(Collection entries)

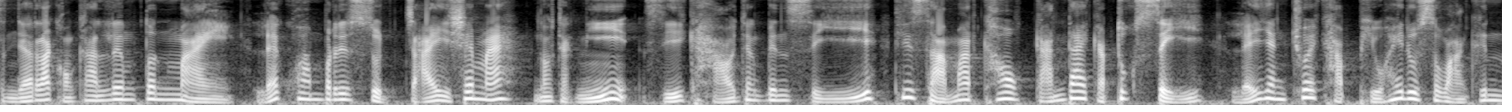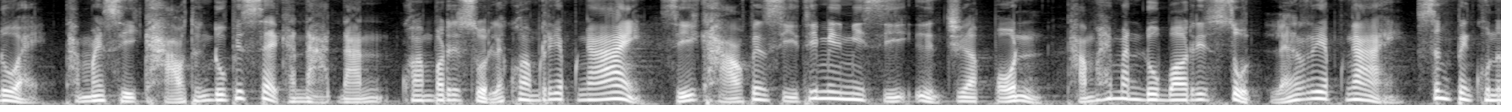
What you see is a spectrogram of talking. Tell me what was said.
สัญลักษณ์ของการเริ่มต้นใหม่ และความบริสุทธิ์ใจใช่ไหม นอกจากนี้สีขาวยังเป็นสีที่สามารถเข้ากันได้กับทุกสี และยังช่วยขับผิวให้ดูสว่างขึ้นด้วย ทำไมสีขาวถึงดูพิเศษขนาดนั้น ความบริสุทธิ์และความเรียบง่าย สีขาวเป็นสีที่ไม่มีสีอื่นเจือปนทำให้มันดูบริสุทธิ์และเรียบง่าย ซึ่งเป็นคุณ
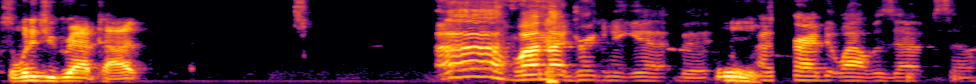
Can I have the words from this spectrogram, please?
so what did you grab, Todd? Uh, well, I'm not drinking it yet, but mm. I just grabbed it while I was up. So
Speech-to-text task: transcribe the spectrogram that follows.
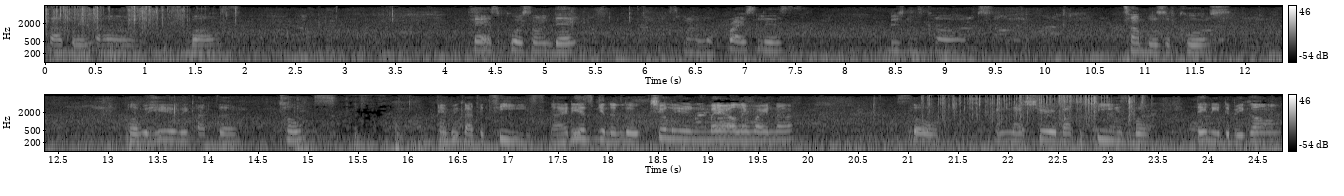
chocolate um, balls. Passports on deck. It's my little price list. Business cards. Tumblers, of course. Over here we got the totes and we got the teas. Now it is getting a little chilly in Maryland right now. So I'm not sure about the teas, but they need to be gone.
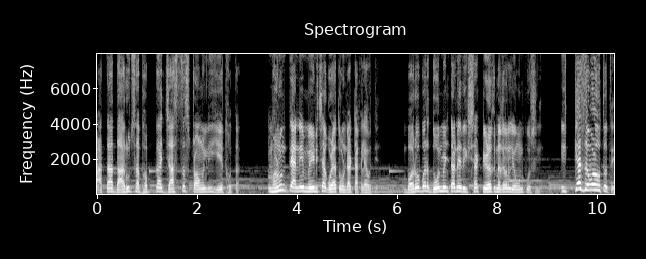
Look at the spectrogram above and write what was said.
आता दारूचा भपका जास्त स्ट्रॉंगली येत होता. म्हणून त्याने मेंढच्या गोळ्या तोंडात टाकल्या होत्या. बरोबर दोन मिनिटांनी रिक्षा टिळक नगरला येऊन पोचली. इतक्या जवळ होतं ते.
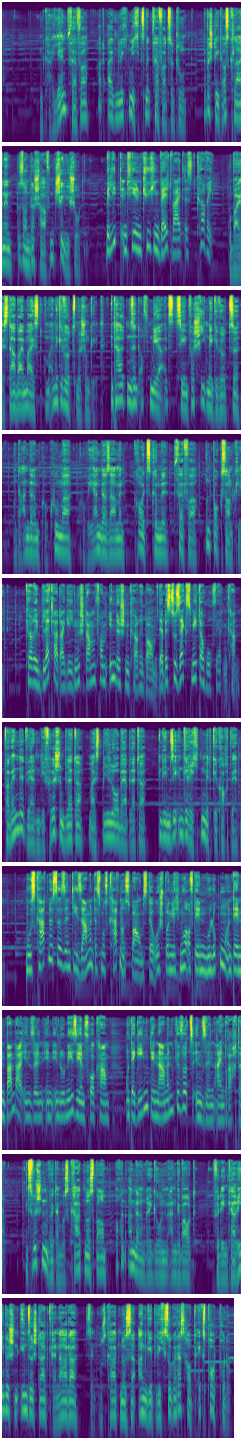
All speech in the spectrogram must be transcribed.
Und Cayennepfeffer hat eigentlich nichts mit Pfeffer zu tun. Er besteht aus kleinen, besonders scharfen Chilischoten. Beliebt in vielen Küchen weltweit ist Curry. Wobei es dabei meist um eine Gewürzmischung geht. Enthalten sind oft mehr als zehn verschiedene Gewürze, unter anderem Kurkuma, Koriandersamen, Kreuzkümmel, Pfeffer und Boxhornklee. Curryblätter dagegen stammen vom indischen Currybaum, der bis zu sechs Meter hoch werden kann. Verwendet werden die frischen Blätter meist wie Lorbeerblätter, indem sie in Gerichten mitgekocht werden. Muskatnüsse sind die Samen des Muskatnussbaums, der ursprünglich nur auf den Molukken und den Banda-Inseln in Indonesien vorkam und der Gegend den Namen Gewürzinseln einbrachte. Inzwischen wird der Muskatnussbaum auch in anderen Regionen angebaut. Für den karibischen Inselstaat Grenada sind Muskatnüsse angeblich sogar das Hauptexportprodukt.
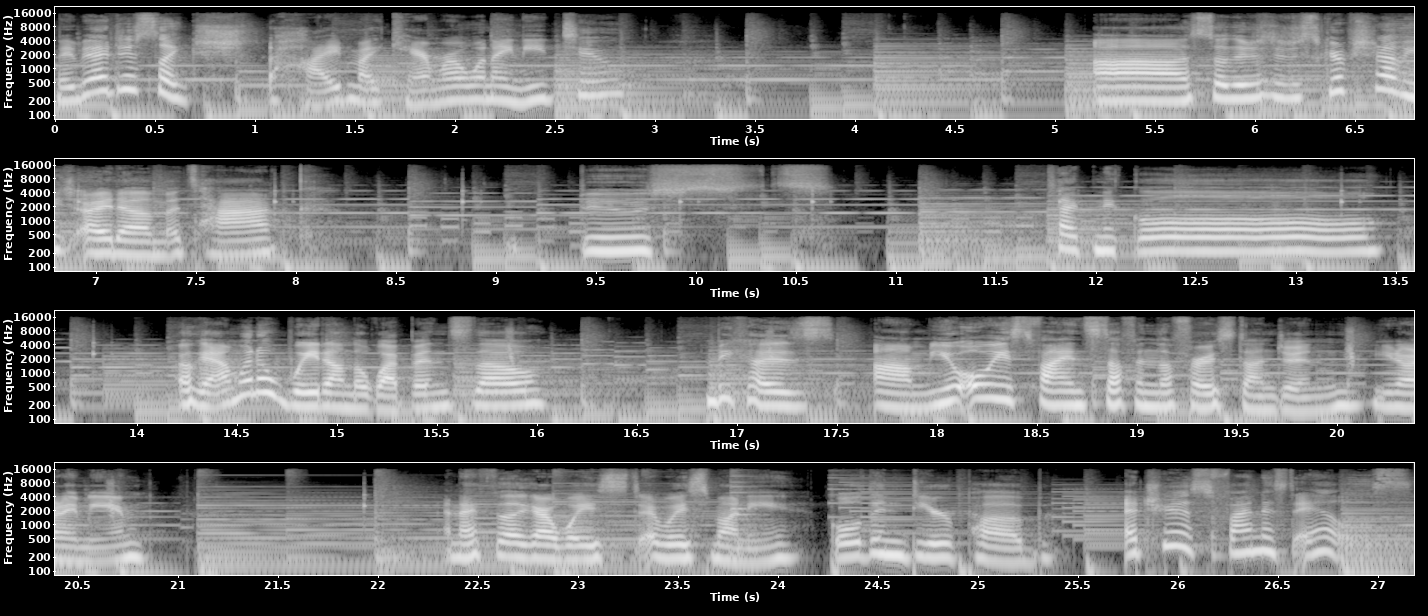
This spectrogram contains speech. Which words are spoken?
Maybe I just like hide my camera when I need to. Uh, so there's a description of each item. Attack, boosts, technical. Okay, I'm gonna wait on the weapons though. Because um, you always find stuff in the first dungeon. You know what I mean? and I feel like I waste I waste money. Golden Deer Pub, Etria's finest ales.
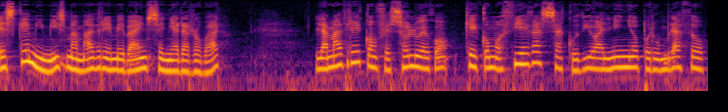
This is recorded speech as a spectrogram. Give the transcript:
¿Es que mi misma madre me va a enseñar a robar? La madre confesó luego que como ciega sacudió al niño por un brazo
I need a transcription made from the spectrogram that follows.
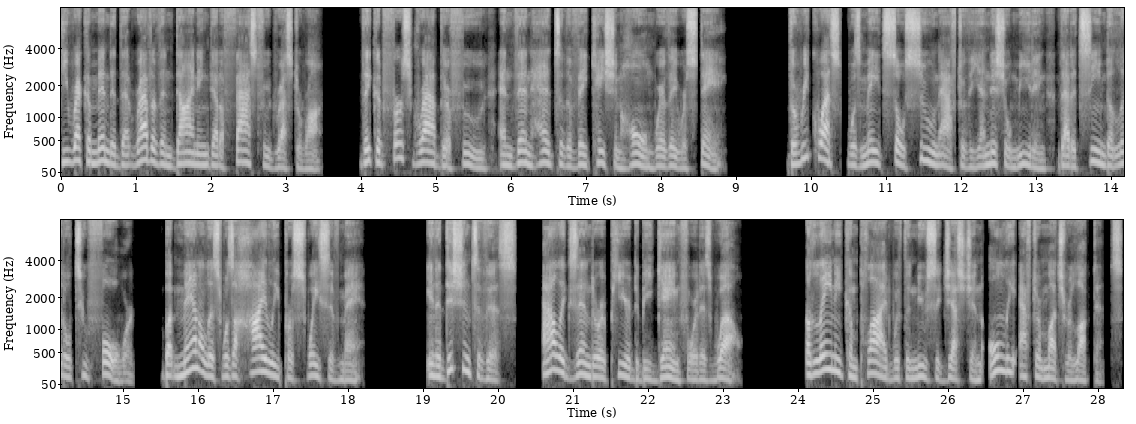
he recommended that rather than dining at a fast food restaurant, they could first grab their food and then head to the vacation home where they were staying. The request was made so soon after the initial meeting that it seemed a little too forward, but Manolis was a highly persuasive man. In addition to this, Alexander appeared to be game for it as well. Eleni complied with the new suggestion only after much reluctance.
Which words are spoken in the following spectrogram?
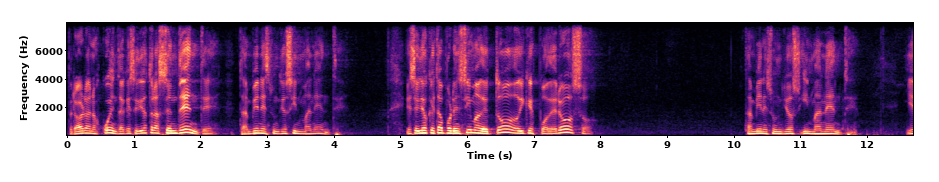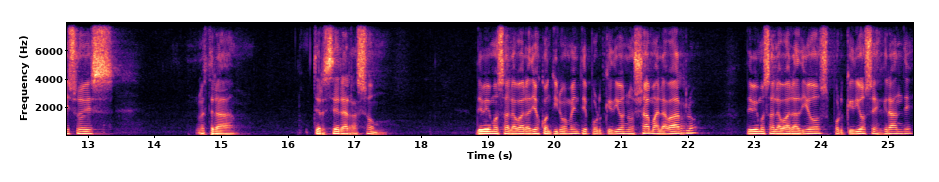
Pero ahora nos cuenta que ese Dios trascendente también es un Dios inmanente. Ese Dios que está por encima de todo y que es poderoso. También es un Dios inmanente. Y eso es nuestra tercera razón. Debemos alabar a Dios continuamente porque Dios nos llama a alabarlo. Debemos alabar a Dios porque Dios es grande.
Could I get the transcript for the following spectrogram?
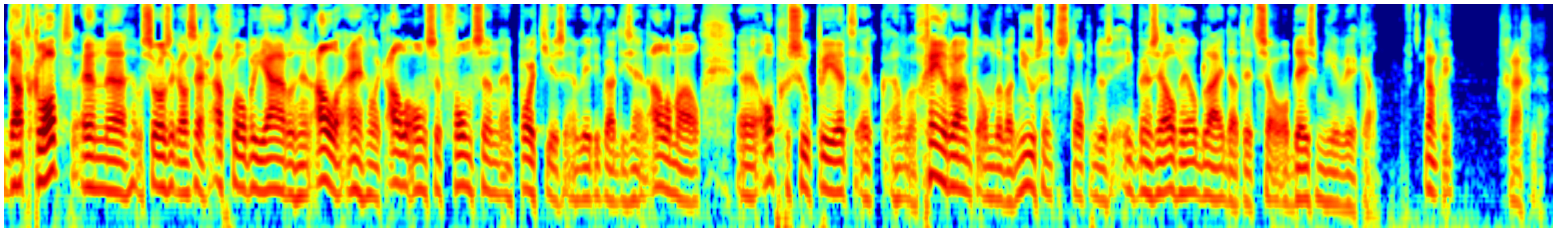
dat klopt. En uh, zoals ik al zeg, afgelopen jaren zijn alle, eigenlijk alle onze fondsen en potjes en weet ik wat, die zijn allemaal uh, opgesoupeerd. geen ruimte om er wat nieuws in te stoppen. Dus ik ben zelf heel blij dat dit zo op deze manier weer kan. Dank u. Graag gedaan.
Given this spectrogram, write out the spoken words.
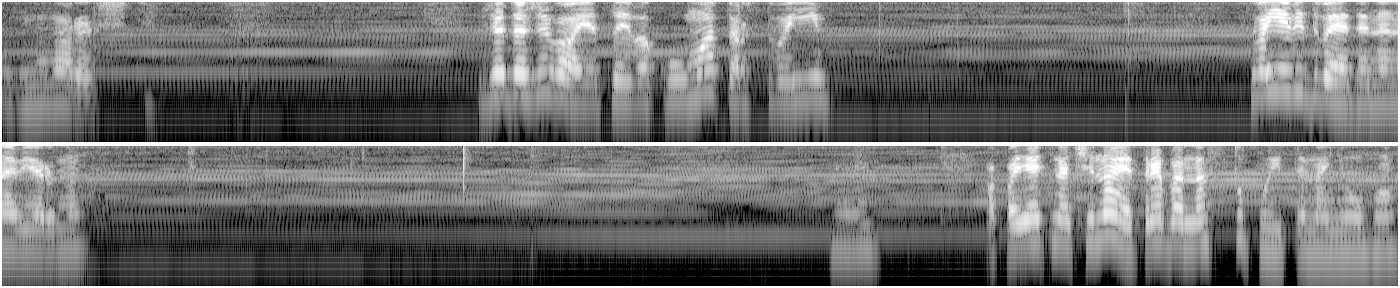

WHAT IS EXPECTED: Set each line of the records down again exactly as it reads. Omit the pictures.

EXERCISE RESPONSE:
What you see is a spectrogram of talking. Tell me what was said.
สัญลักษณ์ของการเริ่มต้นใหม่ และความบริสุทธิ์ใจใช่ไหม นอกจากนี้สีขาวยังเป็นสีที่สามารถเข้ากันได้กับทุกสี และยังช่วยขับผิวให้ดูสว่างขึ้นด้วย ทำไมสีขาวถึงดูพิเศษขนาดนั้น ความบริสุทธิ์และความเรียบง่าย สีขาวเป็นสีที่ไม่มีสีอื่นเจือปนทำให้มันดูบริสุทธิ์และเรียบง่าย ซึ่งเป็นคุณ
Can I have the words from this spectrogram, please?
so what did you grab, Todd? Uh, well, I'm not drinking it yet, but mm. I just grabbed it while I was up. So
Speech-to-text task: transcribe the spectrogram that follows.
chocolate um, balls. Passports on deck. It's my little price list. Business cards. Tumblers, of course. Over here we got the totes and we got the teas. Now it is getting a little chilly in Maryland right now. So I'm not sure about the teas, but they need to be gone.
Look at the spectrogram above and write what was said.
आता दारूचा भपका जास्त स्ट्रॉंगली येत होता. म्हणून त्याने मेंढच्या गोळ्या तोंडात टाकल्या होत्या. बरोबर दोन मिनिटांनी रिक्षा टिळक नगरला येऊन पोचली. इतक्या जवळ होतं ते.
All speech in the spectrogram must be transcribed.
Und Cayennepfeffer hat eigentlich nichts mit Pfeffer zu tun. Er besteht aus kleinen, besonders scharfen Chilischoten. Beliebt in vielen Küchen weltweit ist Curry. Wobei es dabei meist um eine Gewürzmischung geht. Enthalten sind oft mehr als zehn verschiedene Gewürze, unter anderem Kurkuma, Koriandersamen, Kreuzkümmel, Pfeffer und Boxhornklee. Curryblätter dagegen stammen vom indischen Currybaum, der bis zu sechs Meter hoch werden kann. Verwendet werden die frischen Blätter meist wie Lorbeerblätter, indem sie in Gerichten mitgekocht werden. Muskatnüsse sind die Samen des Muskatnussbaums, der ursprünglich nur auf den Molukken und den Banda-Inseln in Indonesien vorkam und der Gegend den Namen Gewürzinseln einbrachte. Inzwischen wird der Muskatnussbaum auch in anderen Regionen angebaut. Für den karibischen Inselstaat Grenada sind Muskatnüsse angeblich sogar das Hauptexportprodukt.
This spectrogram contains speech. Which words are spoken?
Maybe I just like hide my camera when I need to. Uh, so there's a description of each item. Attack, boosts, technical. Okay, I'm gonna wait on the weapons though. Because um, you always find stuff in the first dungeon. You know what I mean? and I feel like I waste I waste money. Golden Deer Pub, Etria's finest ales.
This is recorded speech as a spectrogram. Give the transcript:
¿Es que mi misma madre me va a enseñar a robar? La madre confesó luego que como ciega sacudió al niño por un brazo
I need a transcription made from the spectrogram that follows.
he recommended that rather than dining at a fast food restaurant, they could first grab their food and then head to the vacation home where they were staying. The request was made so soon after the initial meeting that it seemed a little too forward, but Manolis was a highly persuasive man. In addition to this, Alexander appeared to be game for it as well. Eleni complied with the new suggestion only after much reluctance.
Which words are spoken in the following spectrogram?
Pero ahora nos cuenta que ese Dios trascendente también es un Dios inmanente. Ese Dios que está por encima de todo y que es poderoso. También es un Dios inmanente. Y eso es nuestra tercera razón. Debemos alabar a Dios continuamente porque Dios nos llama a alabarlo. Debemos alabar a Dios porque Dios es grande.
Could I get the transcript for the following spectrogram?
dat klopt. En uh, zoals ik al zeg, afgelopen jaren zijn alle, eigenlijk alle onze fondsen en potjes en weet ik wat, die zijn allemaal uh, opgesoupeerd. geen ruimte om er wat nieuws in te stoppen. Dus ik ben zelf heel blij dat dit zo op deze manier weer kan. Dank u. Graag gedaan.
Given this spectrogram, write out the spoken words.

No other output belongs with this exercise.